by Kimberly Allen, RN
The idea of gene therapy was first conceived in 1972. However, it wasn’t until 1990 that the first FDA approved gene therapy study occurred in the US. In the time since then, there have been more than 1,700 clinical trials conducted using a variety of techniques of administration in an attempt to treat a variety of serious diseases.
Genes are the basic building block of both your physical and functional units of heredity. they are carried on chromosomes in specific sequences that provide the information on instructions on how each cell is to make the proteins specific to that cell. It is these proteins that are responsible for building the majority of your cellular structure as well as perform most of the everyday functions in your life. It is when these genes become mutated so that the proteins can not perform their normal function that genetic disorders can occur.
Gene therapy is a treatment that involves using DNA as a pharmaceutical agent in the treatment of disease. Researchers believe and studies have shown that DNA can be used to either alter or supplement genes found with in the cells as a method of treating disease. There are a variety of ways that have been developed for gene therapy, the most common being the use of DNA from a functional, therapeutic gene to replace the non-functional one. There are other methods including the use of DNA that instead of being from a natural human gene is from a therapeutic drug. In this method the DNA from the therapeutic protein must be contained in a special molecule used to transport the genetic material into another cell. This special molecule is known as a vector. Another method being studied is to directly correct the mutated gene. Some researchers have studied swapping the abnormal gene for a normal gene through a genetic recombination process known as homologous recombination. Studies involving a process known as selective reverse mutation to repair a mutated gene and return it to it’s normal function as well as studies that involve turning genes on and off to change its function. The most common molecules or vectors used to transport the therapeutic genes into your cell with the abnormal gene is a virus. There are several different types of viruses that are used as vectors. Retroviruses are a type of virus that are able to create double stranded DNA copies of its RNA genomes that can be combined with the chromosomes of the host cell. The adenovirus which causes the common cold as well as other infections in humans also have double stranded DNA genomes and can be used as vectors. the adeno-associated virus is a single stranded DNA genome that is able to insert its genetic material on chromosome 19 at a specific location. The herpes simplex virus known for causing cold sores is another type of double stranded DNA that can be used as a vector for certain neuron cells.
Though there were many clinical failures early in its conception gene therapy has had several clinical successes since 2013 that have created new optimism in the future of gene therapy as promising treatment for numerous diseases including certain leukemia’s, Parkinson’s disease and certain muscular dystrophy’s. In 2012 the gene therapy known as Glybera was approved by the European Commission and became the first gene therapy approved for use in either the US or Europe.

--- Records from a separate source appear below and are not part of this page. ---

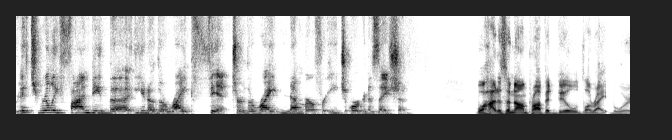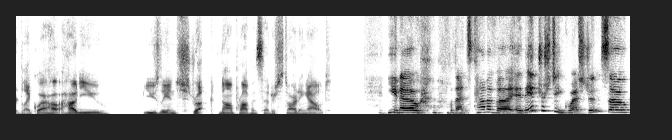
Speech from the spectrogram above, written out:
it's really finding the you know the right fit or the right number for each organization well, how does a nonprofit build the right board? Like, how, how do you usually instruct nonprofits that are starting out? You know, well, that's kind of a, an interesting question. So,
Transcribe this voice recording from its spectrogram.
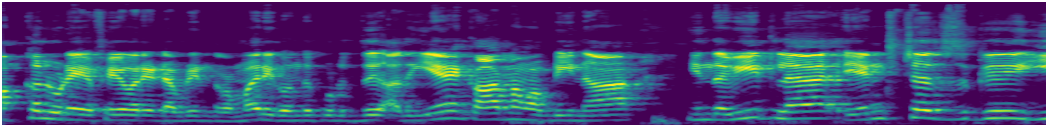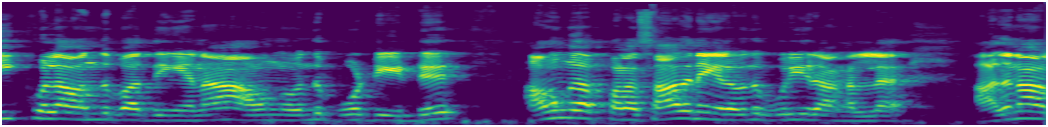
மக்களுடைய ஃபேவரேட் அப்படின்ற மாதிரி வந்து கொடுத்து அது ஏன் காரணம் அப்படின்னா இந்த வீட்டில் யங்ஸ்டர்ஸுக்கு ஈக்குவலாக வந்து பார்த்தீங்கன்னா அவங்க வந்து போட்டியிட்டு அவங்க பல சாதனைகளை வந்து புரிகிறாங்கல்ல அதனால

This type of gene therapy is used to treat lipoprotein lipase deficiency which is a rare genetic metabolic disease that leads to severe pancreatitis that can be fatal. What has made this form of gene therapy different from others is that researchers were able to modify an adeno-associated virus known as AAV-LPL 5447X so that it can not combine its own DNA into the host cell genome. It requires a particular protein to accomplish that which has been removed. This prevents the vector from causing other complications ranging from infections to cancer.
Gene therapy shows great promise for people suffering from genetic disorders that currently have no other effective treatments. Although there are no currently available gene therapies in the US there are numerous clinical trials throughout the US. these trials are for a variety of genetic disorders as well as certain cancers. The early results of some of these studies have given hope to the many people currently suffering from an incurable illness.
Kimberly Allen is a registered nurse with an AND in nursing. She has worked in ACF, LCF and psychiatric facilities, although she spent most of her career as a home health expert. She is now a regular contributor to HealthAndFitnessTalk.com, dispensing advice and knowledge about medical issues and questions. You can reach her with any comments or questions at firstname.lastname@example.org.